Arthur Lavine / Working Hands (Left); Dana Levine / Trolley Dance (Right)

Dana Levine / South Bay, Salt Works (Upper);
Arthur Lavine / Building Fantasy (Lower)
In at least one case the contrast between our work is a lot stronger than the similarity.  Although the subject matter is the same, the differences are immediately apparent in View across Wall Street and Windows and Flag.  Arthur has created a dynamic black and white look down Wall Street with flags flying, crowds of people, and traffic jammed. I multiplied and then rotated the side of one mirrored office building reflecting back a flag to create a symmetrical design in color.

Joe Nalven:  Where do you get your inspiration?

Dana Levine:  When I see something or someone that reverberates within me.  I take multiple shots, trying to capture it before it disappears.

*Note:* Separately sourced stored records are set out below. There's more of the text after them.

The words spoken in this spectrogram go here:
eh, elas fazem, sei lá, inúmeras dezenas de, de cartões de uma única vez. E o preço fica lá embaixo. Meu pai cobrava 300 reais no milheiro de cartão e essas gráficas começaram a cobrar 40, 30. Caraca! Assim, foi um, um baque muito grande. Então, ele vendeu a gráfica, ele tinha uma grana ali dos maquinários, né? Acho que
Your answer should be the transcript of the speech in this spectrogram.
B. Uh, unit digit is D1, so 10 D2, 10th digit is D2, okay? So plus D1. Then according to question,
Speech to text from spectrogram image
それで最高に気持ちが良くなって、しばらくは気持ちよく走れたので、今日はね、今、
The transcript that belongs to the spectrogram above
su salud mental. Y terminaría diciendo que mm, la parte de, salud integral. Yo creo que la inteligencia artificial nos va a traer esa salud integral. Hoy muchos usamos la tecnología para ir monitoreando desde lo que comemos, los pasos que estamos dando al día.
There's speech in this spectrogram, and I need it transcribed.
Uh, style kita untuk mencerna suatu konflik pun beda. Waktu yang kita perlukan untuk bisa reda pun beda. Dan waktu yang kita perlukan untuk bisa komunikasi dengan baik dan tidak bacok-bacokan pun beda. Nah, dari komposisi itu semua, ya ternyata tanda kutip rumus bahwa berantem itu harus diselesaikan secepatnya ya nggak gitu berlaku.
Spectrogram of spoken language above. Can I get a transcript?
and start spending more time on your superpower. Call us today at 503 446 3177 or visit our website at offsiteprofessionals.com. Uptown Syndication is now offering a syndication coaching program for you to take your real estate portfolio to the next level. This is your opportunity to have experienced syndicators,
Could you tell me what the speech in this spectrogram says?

Nb.  Many of the photographs referenced in this article require a visit to the Gotthelf Gallery. Go and enjoy the photography.


Saturday, August 10, 2013

That’s Not Photography - Gallery 21 Art Show

by Joe Nalven

Gallery 21 in Spanish Village/Balboa Park has an excellent series of art exhibits. And now, we anticipate another thought- and art-provoking show:  That's Not Photography!
Exhibit at Gallery 21/Spanish Village/Balboa Park -Aug 27 to Sept 9, 2013

Exhibit:  That’s Not Photography!

Where:   Gallery 21 in Spanish Village, Balboa Park

When:      August 27 – September 9, 2013

Gallery hours: 11 – 4 daily

Opening Reception:    Sunday, September 1st, 1 – 5 pm

Closing Reception:      Sunday, September 8th, 1 – 5 pm

Joe Nalven:  What gave you the idea for this exhibit?

Kris Moore:  “That’s not photography” is a tiresome refrain that has echoed in my head since matriculating through the Department of Fine Arts photography program at Indiana University in the 1970’s.  The MFA candidates in my program were dedicated to the zone system (formulated by Ansel Adams and Fred Archer back in the 1930′s) and Bernice Abbott’s 1951 declaration that, “Photography cannot ignore the great challenge to reveal and celebrate reality.” 

Joe Nalven:  That's an important point. We are often trapped by definitions.  Some are expected for civil behavior.  But in art?  Did the academic framework lock you into how you did your art? 

Kris Moore: Although, I never completely bought into it, I was thoroughly intimidated by my peers.  My experiments with exposing crinkled up photo paper or drawing on it during exposure drew condemnation from my classmates and was completely ignored by my professors.  So, I backed down and did the street photographer thing, which was very hip at the time.  I documented the rural backyards of Bloomington, Indiana, which I swear someday I will scan the negatives and make inkjet prints.  The old “C” prints are a mess, but to me they represent a precious look back to a simpler life. 

That’s Not Photography, the exhibition, was born from my art school frustration. 
Joe Nalven:  Who is in the show with you?

Kris Moore: Three photographers, whom I admire immensely, join me in this endeavor.  Will Gibson, Theresa Jackson, and Eric Johnson approach their work with determination and gusto.  We are thoughtful photographers blurring the line between painting, photography, and graphic design.

Kris Moore - Sanibel Orange Stem;  Eric Johnson - #87

Will Gibson - Pursuit 3; Theresa Jackson - 4 Roses 02